Thank you, Vice President Pence, for the opportunity to update the National Space Council on commercial space activities at the Department of Commerce.
Last year, there were 114 government and private space launches worldwide, the first time in three decades the number exceeded 100. The United States had 31 launches — including a record number of commercial launches — but China had 39. More than 80 countries have entered the global space industry, often playing under different rules. These countries realize that space is a strategic industry that creates a highly technical workforce with spinoff technologies and economic growth.
Seventy-five percent of space industry revenues are commercial. This was evident at the Paris Air Show, which highlighted U.S. leadership but also made clear the substantial efforts of foreign-government backed entities to surpass us. We intend to keep the United States as the “flag of choice” as the global space industry moves from $415 billion toward $1 trillion in revenue within the next two decades.
The Commerce Department is actively pursuing the agenda and goals outlined in Space Policy Directive 3 on space traffic management. We have a strong partnership with the Department of Defense to modernize our space situational awareness capabilities. Mark Daley, a senior executive with experience at both defense and space commerce, is leading the Commerce Department’s SSA “Landing Team” at the 18th Space Control Squadron at Vandenberg Air Force Base.

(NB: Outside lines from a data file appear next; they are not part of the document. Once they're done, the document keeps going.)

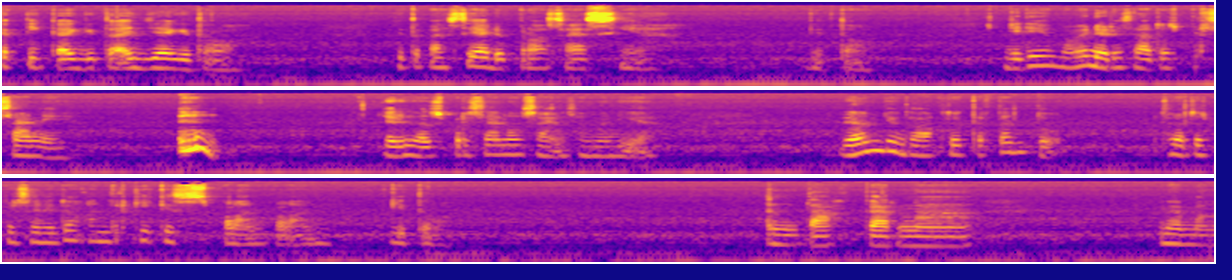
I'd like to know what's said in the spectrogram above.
ketika gitu aja gitu loh. Itu pasti ada prosesnya gitu. Jadi mamanya dari 100% nih dari 100% lo sayang sama dia dalam jangka waktu tertentu 100% itu akan terkikis pelan-pelan gitu entah karena memang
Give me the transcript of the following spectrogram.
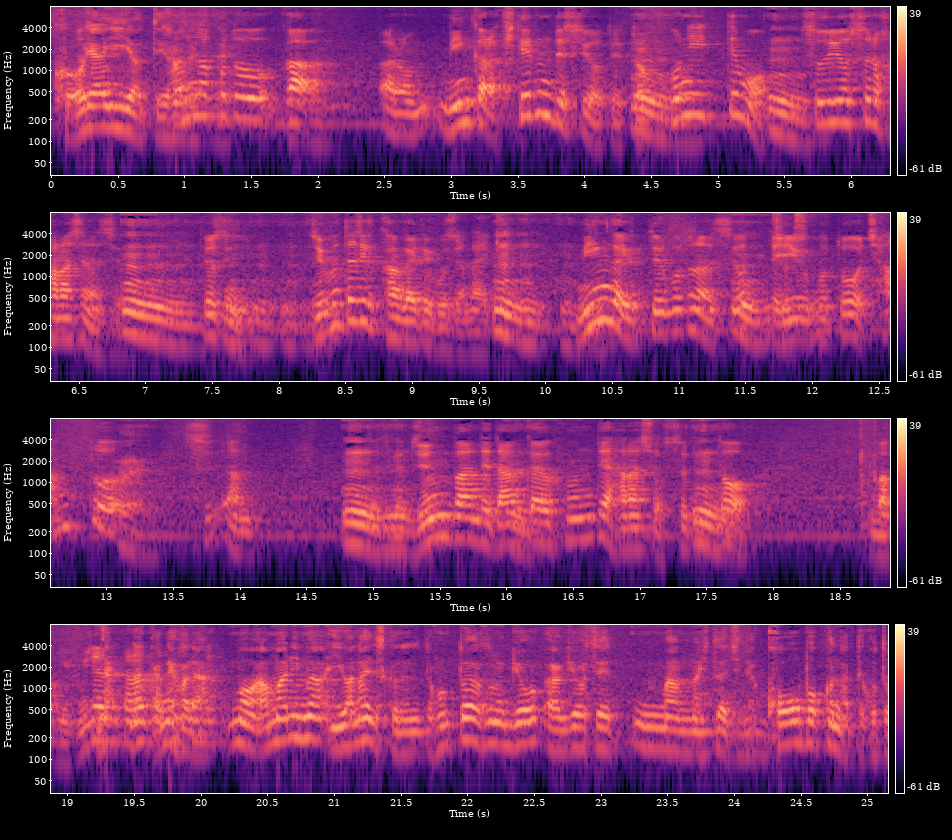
こりゃいいよっていう話そんなことがあの民から来てるんですよってどこに行ってもうん。通用する話なんですよ、うん要するに自分たちが考えてることじゃないけど、うんうんうん民が言ってることなんですようんっていうことをちゃんと、順番で段階を踏んで話をすると、うまくいくんじゃないかな。なんかねほらもうあまりまあ言わないですけど、ね、本当はその行あ行政マンの人たちには公僕なんて言葉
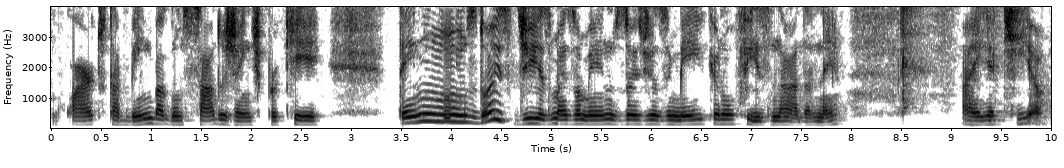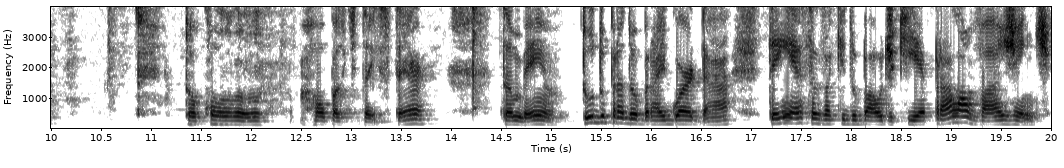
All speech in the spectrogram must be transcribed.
o quarto tá bem bagunçado, gente, porque tem uns dois dias, mais ou menos, dois dias e meio que eu não fiz nada, né? Aí aqui, ó, tô com a roupa aqui da Esther também, ó tudo para dobrar e guardar. Tem essas aqui do balde que é para lavar, gente.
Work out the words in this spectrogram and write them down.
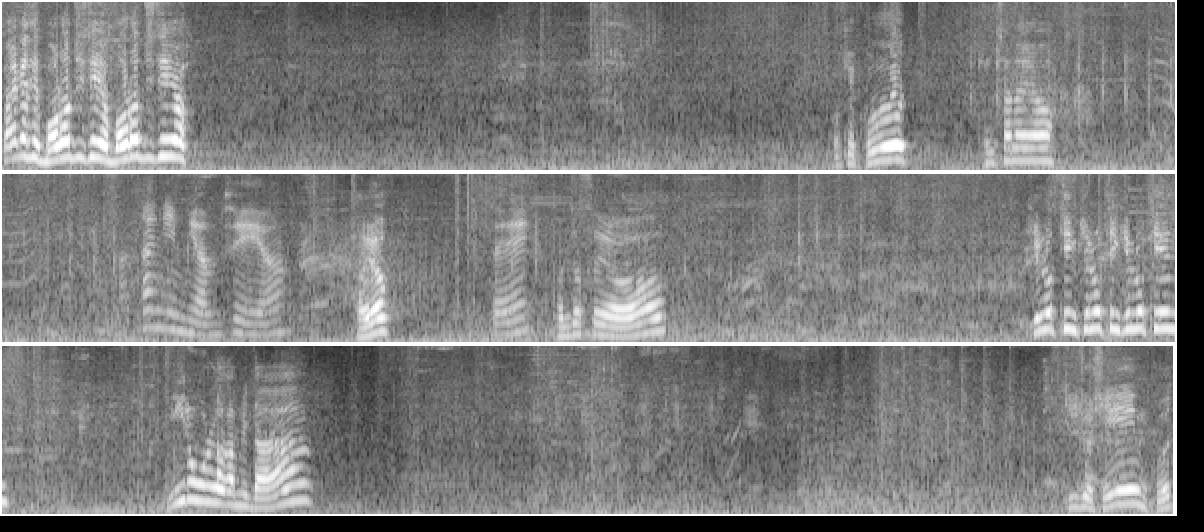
빨간색 멀어지세요, 멀어지세요. 오케이, 굿. 괜찮아요. 나타님이 암수예요. 저요? 네. 던졌어요. 길로틴, 길로틴, 길로틴. 위로 올라갑니다. 뒤조심, 굿.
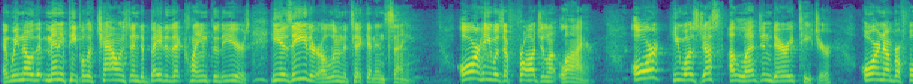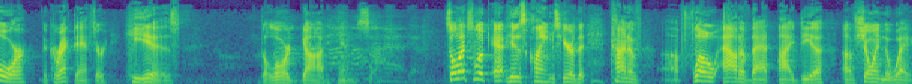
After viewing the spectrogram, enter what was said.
And we know that many people have challenged and debated that claim through the years. He is either a lunatic and insane, or he was a fraudulent liar, or he was just a legendary teacher, or number four, the correct answer, he is the Lord God Himself. So let's look at his claims here that kind of uh, flow out of that idea of showing the way.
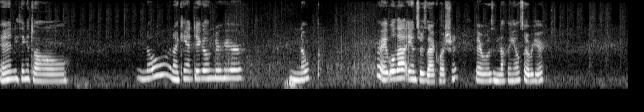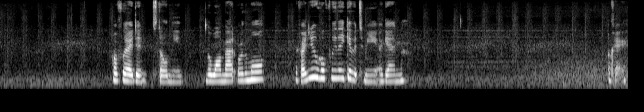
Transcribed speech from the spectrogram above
Anything at all? No, and I can't dig under here? Nope. Alright, well that answers that question. There was nothing else over here. Hopefully I didn't still need the wombat or the mole. If I do, hopefully they give it to me again. Okay.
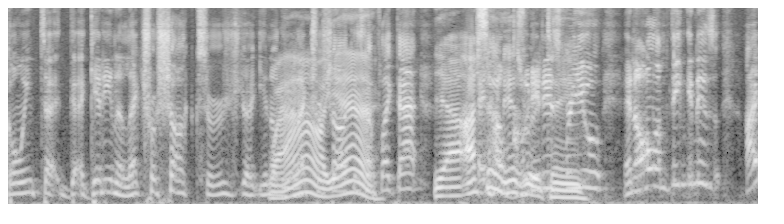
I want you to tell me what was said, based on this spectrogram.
going to getting electroshock surgery, you know, Wow, electroshock yeah. and stuff like that. Yeah, I've and seen how his good it is for you. And all I'm thinking is, I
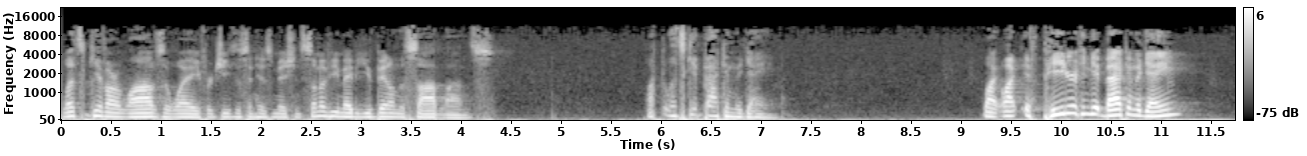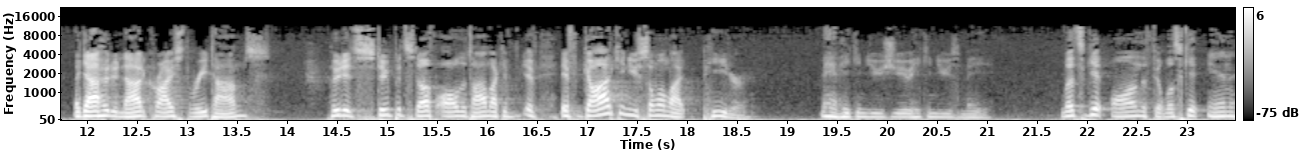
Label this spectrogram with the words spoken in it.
Let's give our lives away for Jesus and his mission. Some of you, maybe you've been on the sidelines. Let's get back in the game. Like, like if Peter can get back in the game, a guy who denied Christ three times, who did stupid stuff all the time, like if, if, if God can use someone like Peter, man, he can use you, he can use me. Let's get on the field. Let's get in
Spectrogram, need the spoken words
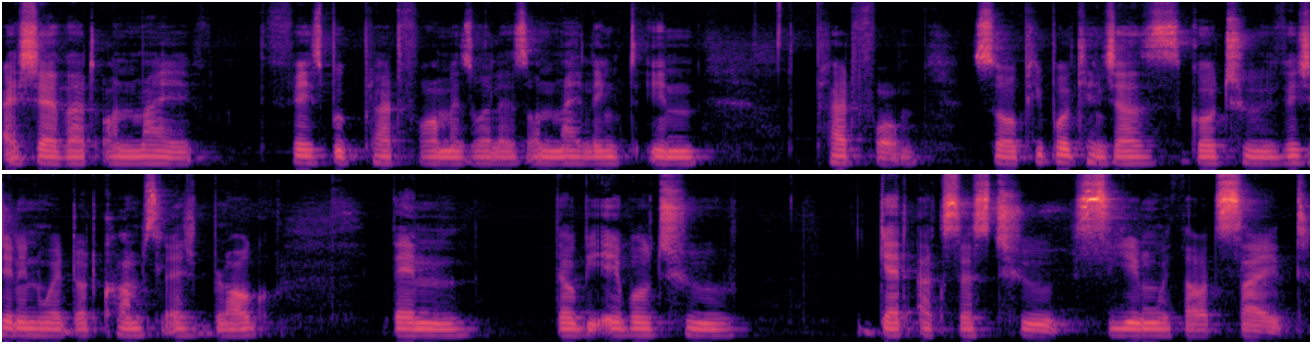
I share that on my Facebook platform as well as on my LinkedIn platform. So people can just go to visioninword.com slash blog. Then they'll be able to get access to Seeing Without Sight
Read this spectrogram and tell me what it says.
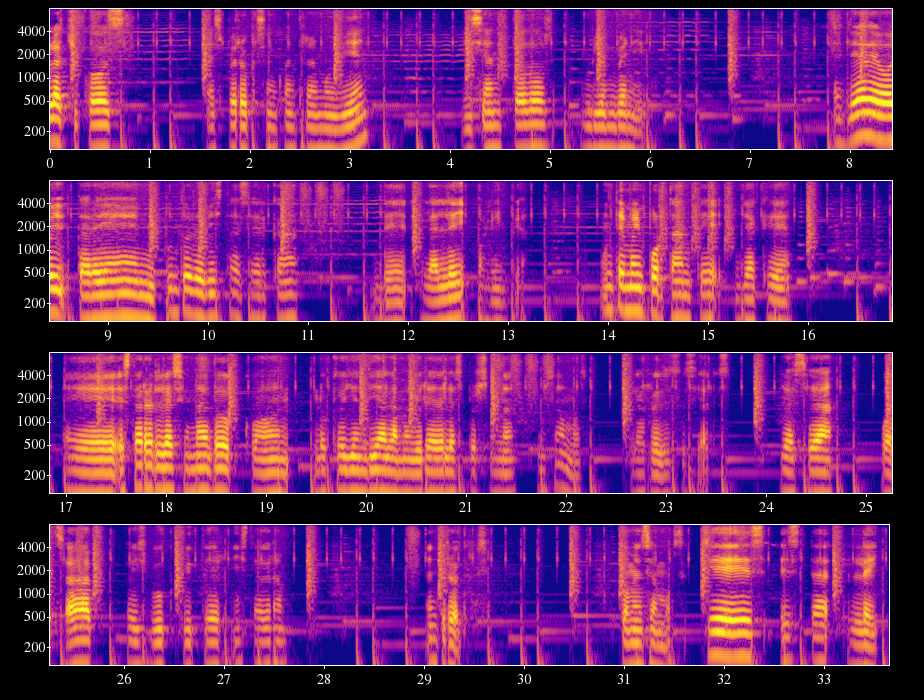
Hola chicos, espero que se encuentren muy bien y sean todos bienvenidos. El día de hoy daré mi punto de vista acerca de la ley Olimpia. Un tema importante ya que eh, está relacionado con lo que hoy en día la mayoría de las personas usamos, las redes sociales, ya sea WhatsApp, Facebook, Twitter, Instagram, entre otros. Comencemos. ¿Qué es esta ley?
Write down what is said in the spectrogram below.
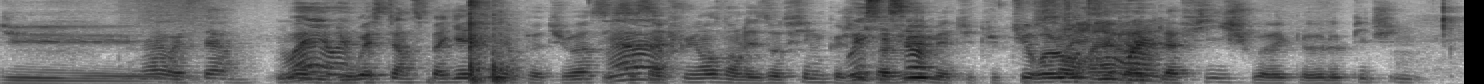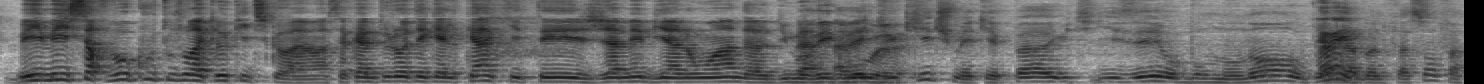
du, Ah, western. Ouais, Ouais, du, ouais. western spaghetti un peu, tu vois. C'est influence dans les autres films que j'ai Oui, pas vu, ça. mais tu, tu, Tu tu sens retrouves, rien ouais. avec l'affiche ou avec le, le pitch. Mm. Mais, mais il surfe beaucoup toujours avec le kitsch quand même. hein. Ça a quand même toujours été quelqu'un qui était jamais bien loin de- du Bah, mauvais avec goût. du euh. kitsch, mais qui est pas utilisé au bon moment ou pas Ah de oui. la bonne façon. Enfin,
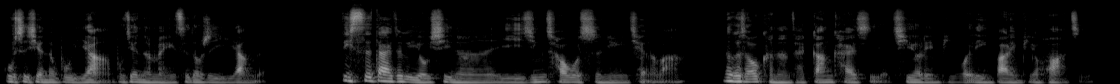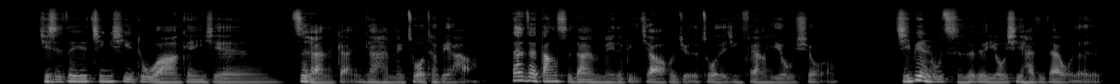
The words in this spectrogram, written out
故事线都不一样，不见得每一次都是一样的。第四代这个游戏呢，已经超过十年以前了吧？那个时候可能才刚开始有七二零 P 或一零八零 P 的画质，其实这些精细度啊，跟一些自然的感应该还没做特别好。但是在当时当然没得比较，会觉得做的已经非常优秀了。即便如此，这个游戏还是在我的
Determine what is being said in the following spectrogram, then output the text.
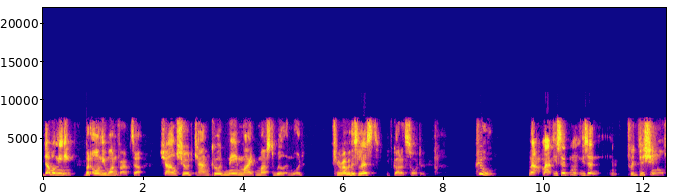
double meaning, but only one verb. So shall, should, can, could, may, might, must, will, and would. If you remember this list, you've got it sorted. Phew. Now, Matt, you said hmm, you said traditional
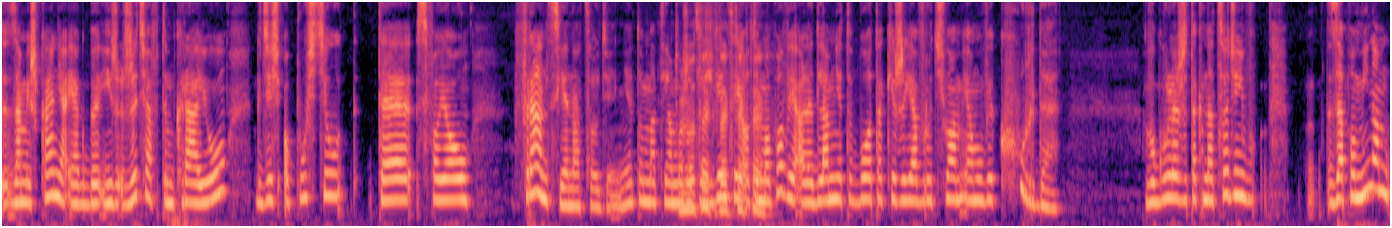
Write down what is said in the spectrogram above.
zamieszkania jakby i ży- życia w tym kraju gdzieś opuścił tę swoją Francję na co dzień, nie? To Matia może No coś tak, więcej tak, o tak, tym tak. opowie, ale dla mnie to było takie, że ja wróciłam i ja mówię, kurde, w ogóle, że tak na co dzień w- zapominam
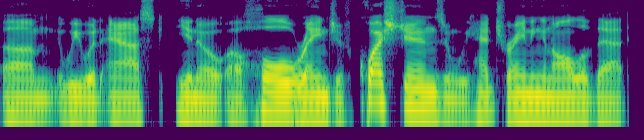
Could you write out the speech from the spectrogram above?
um, we would ask, you know, a whole range of questions, and we had training and all of that.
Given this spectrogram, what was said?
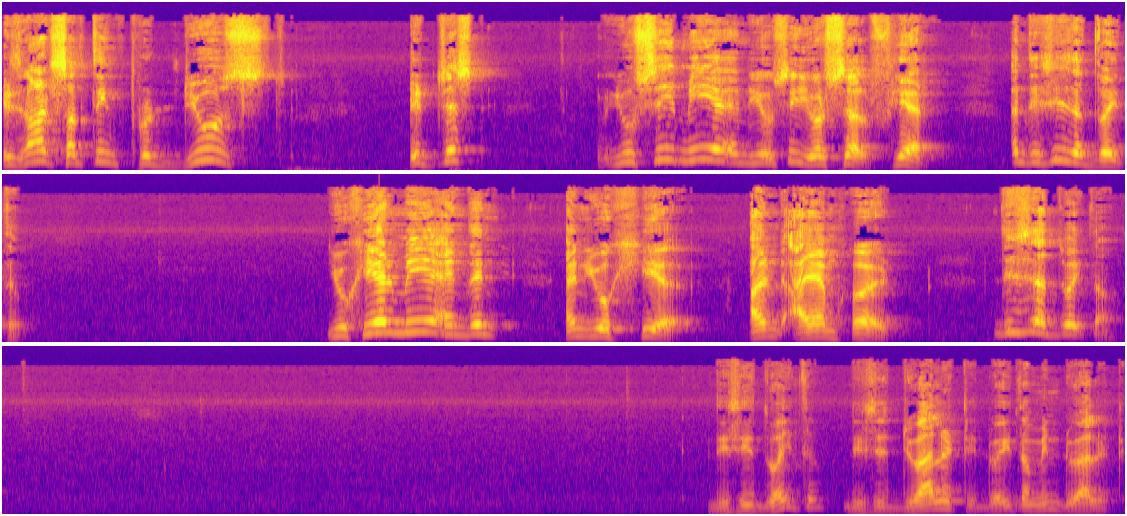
It's not something produced. It just, you see me and you see yourself here. And this is Advaita. You hear me and then, and you hear, and I am heard. This is Advaita. This is Dvaita. This is duality. Dvaita means duality.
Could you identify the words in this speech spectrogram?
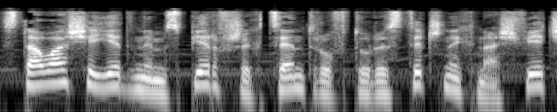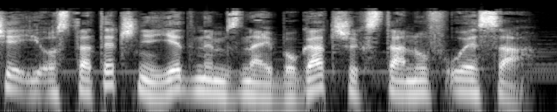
Stała się jednym z pierwszych centrów turystycznych na świecie i ostatecznie jednym z najbogatszych stanów USA.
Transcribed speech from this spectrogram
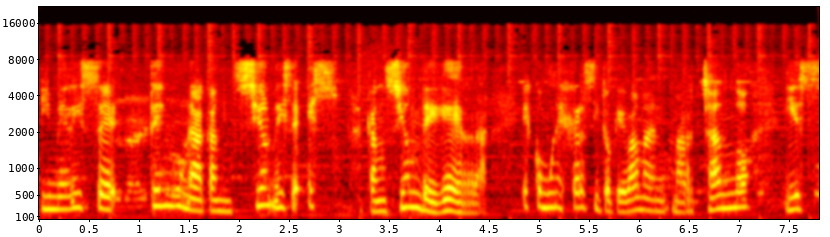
y me dice, tengo una canción, me dice, es una canción de guerra es como un ejército que va marchando y es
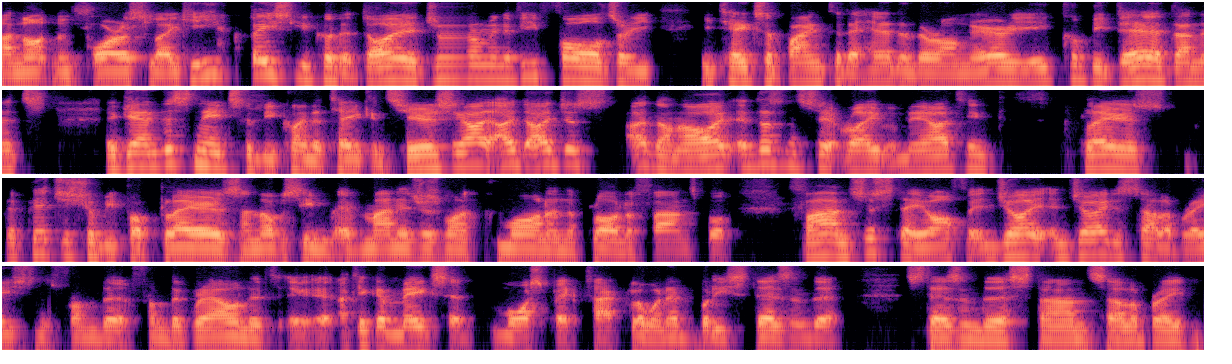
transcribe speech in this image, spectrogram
at Nottingham Forest. Like he basically could have died. Do you know what I mean? If he falls or he, he takes a bang to the head in the wrong area, he could be dead. And it's again, this needs to be kind of taken seriously. I I, I just I don't know. It doesn't sit right with me. I think players, the pitches should be for players, and obviously if managers want to come on and applaud the fans, but fans just stay off. Enjoy enjoy the celebrations from the from the ground. It, it, I think it makes it more spectacular when everybody stays in the stays in the stand celebrating.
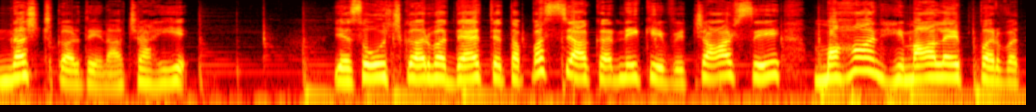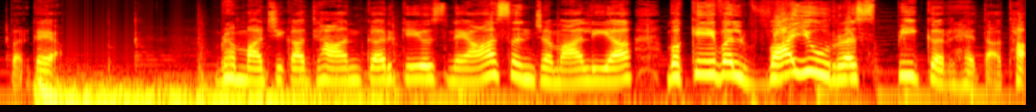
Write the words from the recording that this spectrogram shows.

Our joint SAA efforts will help industry and governments avoid the destructive impact of space debris, especially as space activities grow more complex and global in nature. In response to the Department’s April 2019 Request for Information, more than 50 academic and industry partners submitted ideas to limit the creation of new space debris, through new approaches to satellite design, improved SSA, and early mission de-orbit.
The Commerce Department’s role is critically important given the plans of commercial industry to launch thousands of mass-produced satellites. Commerce is working to develop an Open Architecture Data Repository for space debris information. This new repository will allow Commerce to provide conjunction notifications to the commercial space industry in the U.S. and throughout the world in the near future. The new repository will incorporate private-sector innovation to track and avoid space debris, which will facilitate new commercial space services.
Under the Space Policy Directive 2 recommendation to eliminate or streamline regulations, we are revising our rules for remote sensing and export controls. We have received extensive feedback from U.S. companies in the fast-developing and extremely competitive global market for remote sensing. Our immediate goal is to produce a new draft rule that encourages domestic innovation while ensuring the global competitiveness and market leadership of American companies. In the area of export controls, Commerce is working with the State Department and other agencies to review public comments on our March proposed rule so that Commerce can issue a final rule this fall. At an industry day I hosted in April, we discussed the need to maintain export controls with some countries, while streamlining them for others.
Within the Commerce Department, we have re-established the Office of Space Commerce after it was dormant for decades. It is the only place within the U.S. Government that is charged with pursuing the unique interests of the commercial space industry. The commercial industry has said repeatedly that it needs an advocate — a one-stop shop — in its dealings with both the U.S. government and foreign governments. We continue to work within the Administration and Congress to establish a new Bureau of Space Commerce that will give Commerce the resources needed to effectively execute the Space Council’s directives.
Thank you, Mr. Vice President. I look forward to our discussions.